Chondromalacia is a term used to describe damage (typically softening) of the articular cartilage on the underside of the kneecap. There are a variety of causes of this injury. In young people, it is most likely due to an acute injury such as a fall, overuse, problems with knee alignment, or even muscle weakness.

In older people, this injury may be caused by simple wear and tear and arthritis.

The underside of the kneecap, and the top of the thigh bone (femur) are both covered with a smooth and slippery (articular) cartiledge that allows these two bones to slide easily over one another when the knee flexes. If this cartiledge is damaged, the surface becomes rough and gets irritated with movement. Damage can be minor or severe, and may result in varying degrees of pain.

Symptoms of Chondromalacia
The most common symptom of chondromalacia is a dull pain under or around the kneecap that increases while walking down stairs. There may also be pain with stair climbing or getting out of a chair, etc. This injury is common in runners, skiers, cyclists, and soccer players.

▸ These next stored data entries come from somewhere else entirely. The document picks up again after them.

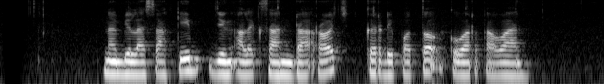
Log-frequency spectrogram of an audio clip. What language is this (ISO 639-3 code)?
sun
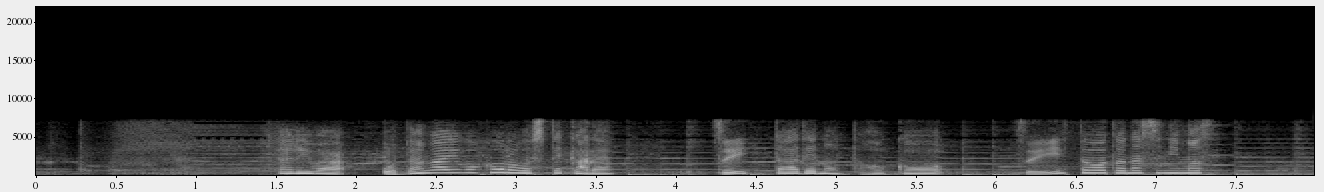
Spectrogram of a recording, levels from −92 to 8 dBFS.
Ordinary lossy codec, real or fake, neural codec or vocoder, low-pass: none; fake; codec, 16 kHz, 0.9 kbps, LongCat-Audio-Codec; 7.2 kHz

The best treatment for chondromalacia is low-impact exercise that strengthen muscles (particularly the inner part of the quadriceps ) and decreasing any jumping or impact. Swimming, stationary bicycle, and cross-country skiing are good ways to strengthen the joint without impact. It's helpful to avoid any activity that requires the knee to flex more than 90 degrees.

Finally, arthroscopic surgery may be used to smooth the surface of the articular cartilage and clean out cartilage fragments that cause the joint to catch during bending and straightening. This determination can only be made by a proper evaluation and diagnosis, so always see your doctor for knee pain that lasts more than two weeks.